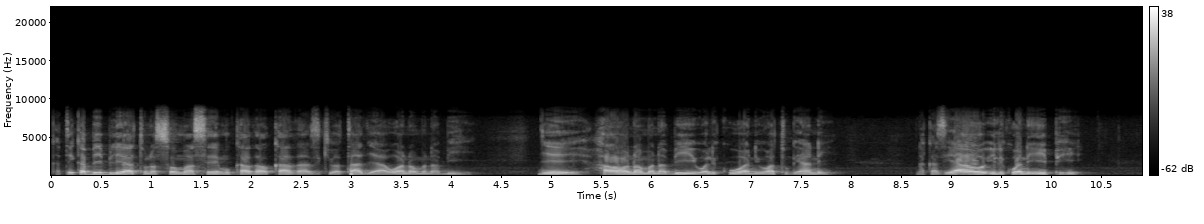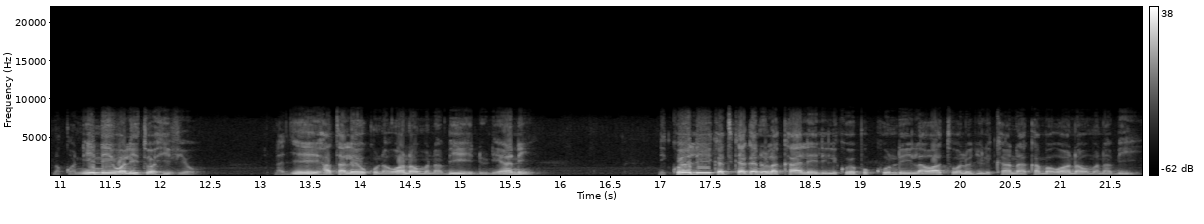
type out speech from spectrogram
Katika Biblia tunasoma sehemu kadha wa kadha zikiwataja wana wa manabii. Je, hawa wana wa manabii walikuwa ni watu gani? Na kazi yao ilikuwa ni ipi? Na kwa nini waliitwa hivyo? Na je, hata leo kuna wana wa manabii duniani? Ni kweli katika Agano la Kale lilikuwepo kundi la watu waliojulikana kama wana wa manabii.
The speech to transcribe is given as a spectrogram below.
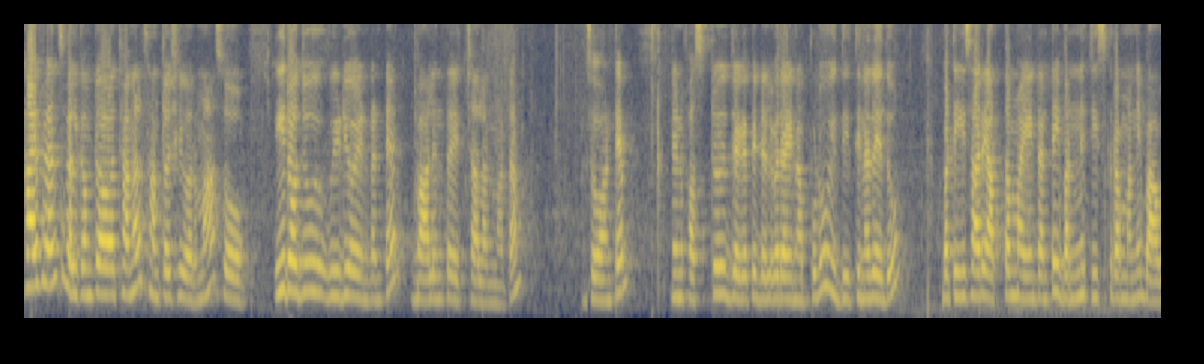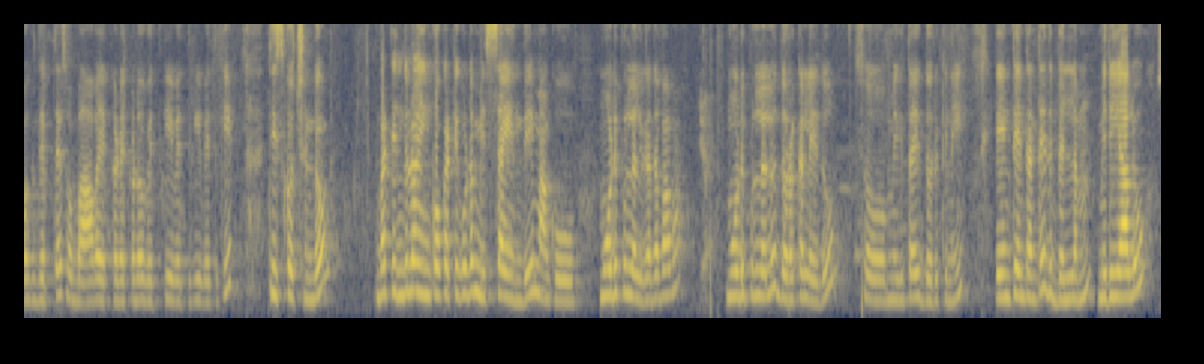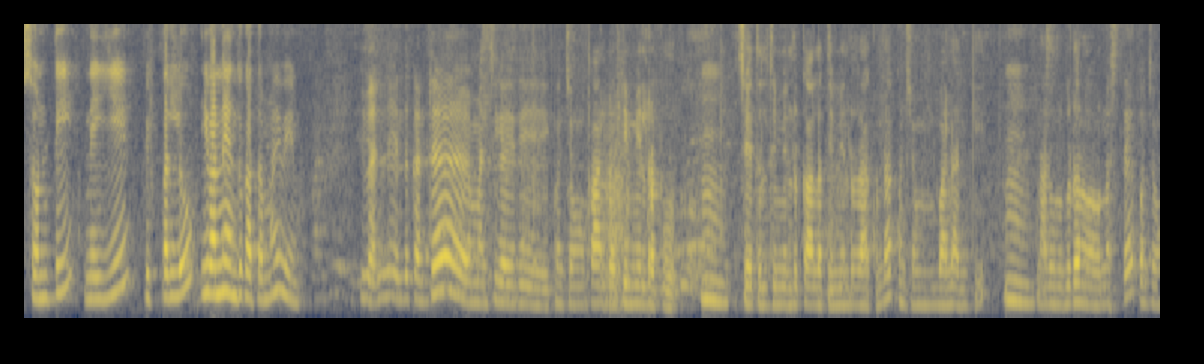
Hi friends welcome to our channel Santoshi Varma so ఈరోజు video ఏంటంటే బాలింత ఇచ్చాలన్నమాట so అంటే నేను ఫస్ట్ జగతి డెలివరీ అయినప్పుడు ఇది తినలేదు. బట్ ఈసారి అత్తమ్మ ఏంటంటే ఇవన్నీ తీసుకురమ్మని బావకు చెప్తే సో బావ ఎక్కడెక్కడో వెతికి వెతికి వెతికి తీసుకొచ్చిండు. బట్ ఇందులో ఇంకొకటి కూడా మిస్ అయింది. మాకు మోడి పుల్లలు కదా బావ? మోడి పుల్లలు దొరకలేదు. సో మిగతాయి దొరికినాయి. ఏంటి ఏంటంటే ఇది బెల్లం మిరియాలు సొంటి నెయ్యి పిప్పళ్ళు ఇవన్నీ ఎందుకు అత్తమ్మ ఇవి? ఇవన్నీ ఎందుకంటే మంచిగా ఇది కొంచెం కాళ్ళు తిమ్మిళ్ళకు మ్మ్. చేతులు తిమ్మిళ్ళు కాళ్ళ తిమ్మిళ్ళు రాకుండా కొంచెం బలానికి. నడుములు కూడా నొస్తే కొంచెం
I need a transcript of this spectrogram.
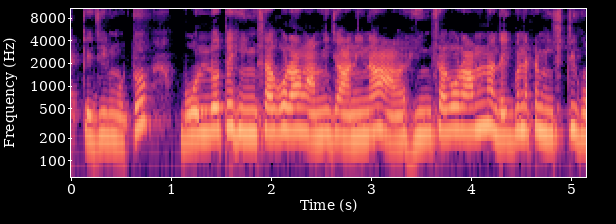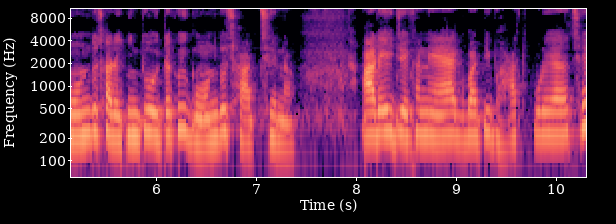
এক কেজির মতো। বলল তো হিমসাগর আম, আমি জানি না। হিমসাগর আম না, দেখবেন একটা মিষ্টি গন্ধ ছাড়ে, কিন্তু ওইটাকে ওই গন্ধ ছাড়ছে না। আর এই যে এখানে এক বাটি ভাত পড়ে আছে,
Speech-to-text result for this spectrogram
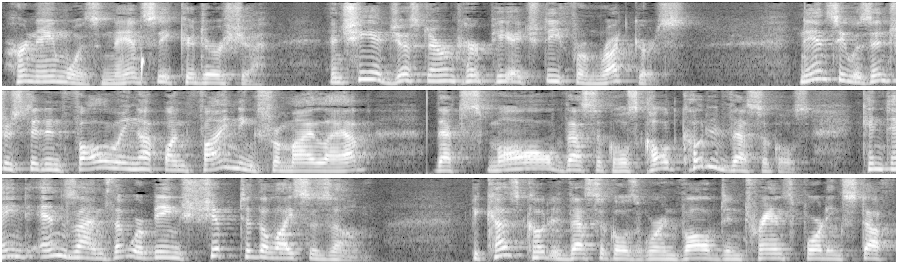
Her name was Nancy Kedersha, and she had just earned her PhD from Rutgers. Nancy was interested in following up on findings from my lab that small vesicles, called coated vesicles, contained enzymes that were being shipped to the lysosome. Because coated vesicles were involved in transporting stuff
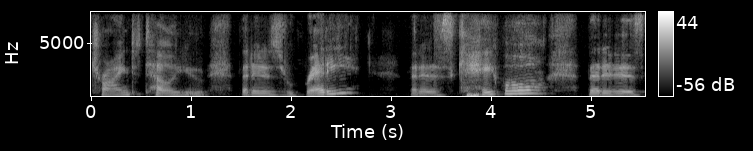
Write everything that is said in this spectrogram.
trying to tell you that it is ready that it is capable, that it is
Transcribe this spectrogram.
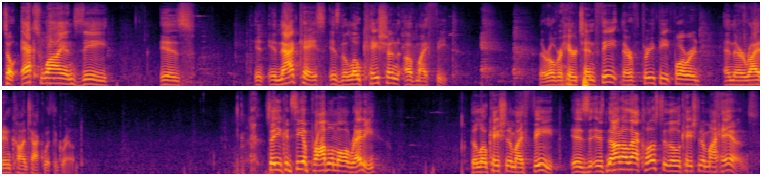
So x, y, and z is in, in that case, is the location of my feet. They're over here 10 feet, they're three feet forward, and they're right in contact with the ground. So you can see a problem already. The location of my feet is, is not all that close to the location of my hands.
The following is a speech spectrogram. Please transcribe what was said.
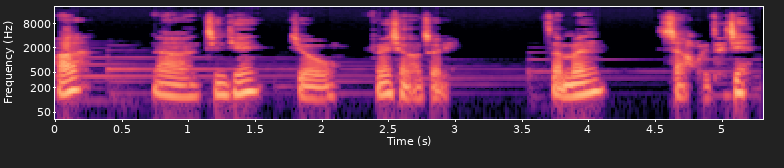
好了，那今天就分享到这里，咱们下回再见。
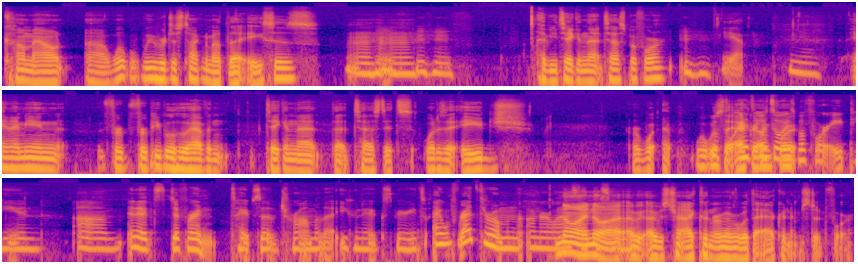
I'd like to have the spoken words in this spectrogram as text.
come out. Uh, what we were just talking about the ACEs. mhm. Mm-hmm. Have you taken that test before? Mm-hmm. Yeah. Yeah. And I mean, for for people who haven't taken that that test, it's what is it? Age or what? What was Before- the it's, acronym it's for always it? before 18 um and it's different types of trauma that you can experience i read through them on our last No, I know. I. I I was trying. I couldn't remember what the acronym stood for.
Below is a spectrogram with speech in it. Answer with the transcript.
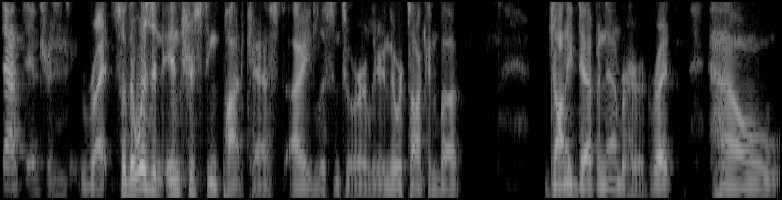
that's interesting. Right. So there was an interesting podcast I listened to earlier, and they were talking about Johnny Depp and Amber Heard, right? How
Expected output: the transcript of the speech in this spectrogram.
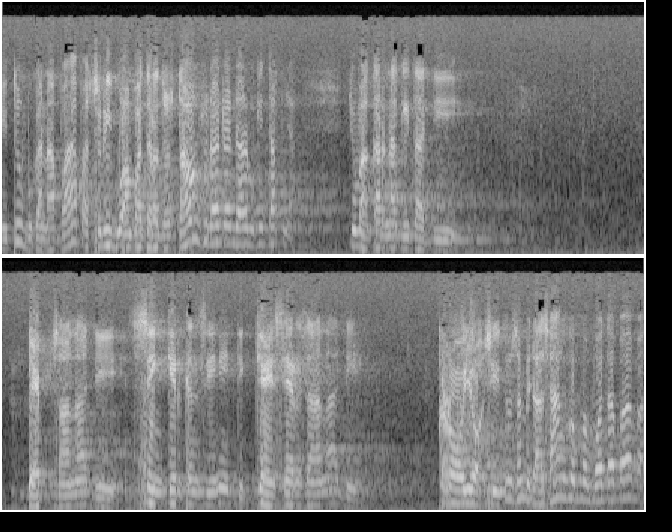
Itu bukan apa-apa. 1400 tahun sudah ada dalam kitabnya. Cuma karena kita di dep sana, disingkirkan sini, digeser sana, di keroyok situ sampai tidak sanggup membuat apa-apa.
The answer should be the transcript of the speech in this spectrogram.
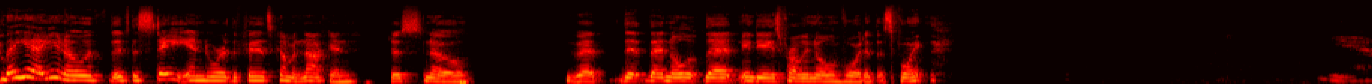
but yeah you know if, if the state and or the feds come and knocking just know that that that no that nda is probably null and void at this point. Yeah.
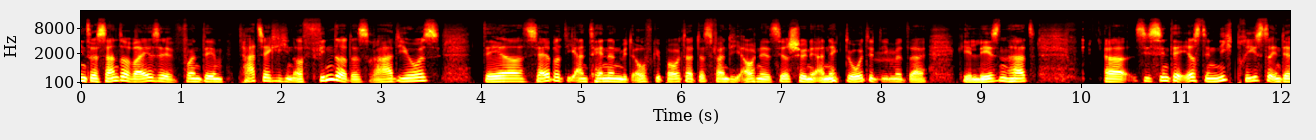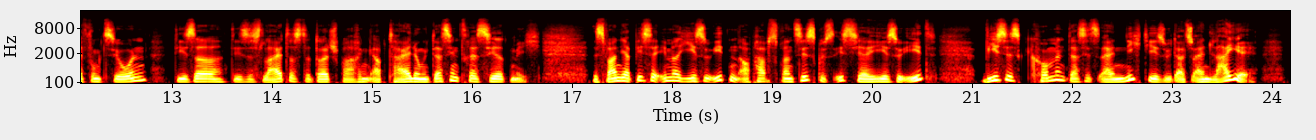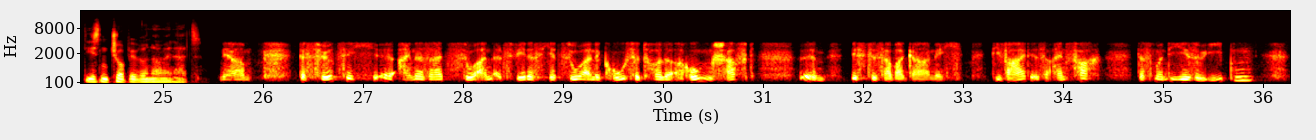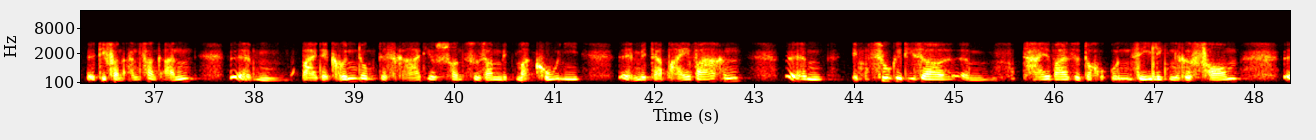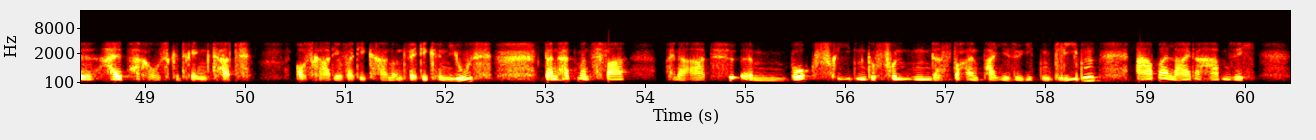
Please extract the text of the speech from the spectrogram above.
interessanterweise von dem tatsächlichen Erfinder des Radios, der selber die Antennen mit aufgebaut hat. Das fand ich auch eine sehr schöne Anekdote, die man da gelesen hat. Äh, Sie sind der erste Nichtpriester in der Funktion dieser, dieses Leiters der deutschsprachigen Abteilung. Das interessiert mich. Es waren ja bisher immer Jesuiten. Auch Papst Franziskus ist ja Jesuit. Wie ist es gekommen, dass jetzt ein Nicht-Jesuit, also ein Laie, diesen Job übernommen hat? Ja, das hört sich einerseits so an, als wäre das jetzt so eine große, tolle Errungenschaft, ähm, ist es aber gar nicht. Die Wahrheit ist einfach, dass man die Jesuiten, äh, die von Anfang an ähm, bei der Gründung des Radios schon zusammen mit Marconi äh, mit dabei waren, ähm, im Zuge dieser ähm, teilweise doch unseligen Reform äh, halb herausgedrängt hat aus Radio Vatikan und Vatican News. Dann hat man zwar eine Art ähm, Burgfrieden gefunden, dass doch ein paar Jesuiten blieben. Aber leider haben sich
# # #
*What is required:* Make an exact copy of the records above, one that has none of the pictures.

*Task result:*
type out speech from spectrogram
Katika Biblia tunasoma sehemu kadha wa kadha zikiwataja wana wa manabii. Je, hawa wana wa manabii walikuwa ni watu gani? Na kazi yao ilikuwa ni ipi? Na kwa nini waliitwa hivyo? Na je, hata leo kuna wana wa manabii duniani? Ni kweli katika Agano la Kale lilikuwepo kundi la watu waliojulikana kama wana wa manabii.
The speech to transcribe is given as a spectrogram below.
Hi friends welcome to our channel Santoshi Varma so ఈరోజు video ఏంటంటే బాలింత ఇచ్చాలన్నమాట so అంటే నేను ఫస్ట్ జగతి డెలివరీ అయినప్పుడు ఇది తినలేదు. బట్ ఈసారి అత్తమ్మ ఏంటంటే ఇవన్నీ తీసుకురమ్మని బావకు చెప్తే సో బావ ఎక్కడెక్కడో వెతికి వెతికి వెతికి తీసుకొచ్చిండు. బట్ ఇందులో ఇంకొకటి కూడా మిస్ అయింది. మాకు మోడి పుల్లలు కదా బావ? మోడి పుల్లలు దొరకలేదు. సో మిగతాయి దొరికినాయి. ఏంటి ఏంటంటే ఇది బెల్లం మిరియాలు సొంటి నెయ్యి పిప్పళ్ళు ఇవన్నీ ఎందుకు అత్తమ్మ ఇవి? ఇవన్నీ ఎందుకంటే మంచిగా ఇది కొంచెం కాళ్ళు తిమ్మిళ్ళకు మ్మ్. చేతులు తిమ్మిళ్ళు కాళ్ళ తిమ్మిళ్ళు రాకుండా కొంచెం బలానికి. నడుములు కూడా నొస్తే కొంచెం
I need a transcript of this spectrogram.
এক কেজির মতো। বলল তো হিমসাগর আম, আমি জানি না। হিমসাগর আম না, দেখবেন একটা মিষ্টি গন্ধ ছাড়ে, কিন্তু ওইটাকে ওই গন্ধ ছাড়ছে না। আর এই যে এখানে এক বাটি ভাত পড়ে আছে,
Speech-to-text result for this spectrogram
Her name was Nancy Kedersha, and she had just earned her PhD from Rutgers. Nancy was interested in following up on findings from my lab that small vesicles, called coated vesicles, contained enzymes that were being shipped to the lysosome. Because coated vesicles were involved in transporting stuff
Write everything that is said in this spectrogram.
trying to tell you that it is ready that it is capable, that it is
Transcribe this spectrogram.
So x, y, and z is in, in that case, is the location of my feet. They're over here 10 feet, they're three feet forward, and they're right in contact with the ground. So you can see a problem already. The location of my feet is, is not all that close to the location of my hands.
The following is a speech spectrogram. Please transcribe what was said.
好了，那今天就分享到这里，咱们下回再见。
I'd like to have the spoken words in this spectrogram as text.
come out. Uh, what we were just talking about the ACEs. mhm. Mm-hmm. Have you taken that test before? Mm-hmm. Yeah. Yeah. And I mean, for for people who haven't taken that that test, it's what is it? Age or what? What was Before- the it's, acronym it's for always it? before 18 um and it's different types of trauma that you can experience i read through them on our last No, I know. I. I I was trying. I couldn't remember what the acronym stood for.
Below is a spectrogram with speech in it. Answer with the transcript.
that's interesting. Right. So there was an interesting podcast I listened to earlier, and they were talking about Johnny Depp and Amber Heard, right? How
Expected output: the transcript of the speech in this spectrogram.
Itu bukan apa-apa. 1400 tahun sudah ada dalam kitabnya. Cuma karena kita di dep sana, disingkirkan sini, digeser sana, di keroyok situ sampai tidak sanggup membuat apa-apa.
The answer should be the transcript of the speech in this spectrogram.
but yeah you know if, if the state and or the feds come and knocking just know that that that no that nda is probably null and void at this point. Yeah.
Please extract the text of the speech from the spectrogram above.
interessanterweise von dem tatsächlichen Erfinder des Radios, der selber die Antennen mit aufgebaut hat. Das fand ich auch eine sehr schöne Anekdote, die man da gelesen hat. Äh, Sie sind der erste Nichtpriester in der Funktion dieser, dieses Leiters der deutschsprachigen Abteilung. Das interessiert mich. Es waren ja bisher immer Jesuiten. Auch Papst Franziskus ist ja Jesuit. Wie ist es gekommen, dass jetzt ein Nicht-Jesuit, also ein Laie, diesen Job übernommen hat? Ja, das hört sich einerseits so an, als wäre das jetzt so eine große, tolle Errungenschaft, ähm, ist es aber gar nicht. Die Wahrheit ist einfach, dass man die Jesuiten, äh, die von Anfang an ähm, bei der Gründung des Radios schon zusammen mit Marconi äh, mit dabei waren, ähm, im Zuge dieser ähm, teilweise doch unseligen Reform äh, halb herausgedrängt hat aus Radio Vatikan und Vatican News. Dann hat man zwar eine Art ähm, Burgfrieden gefunden, dass doch ein paar Jesuiten blieben. Aber leider haben sich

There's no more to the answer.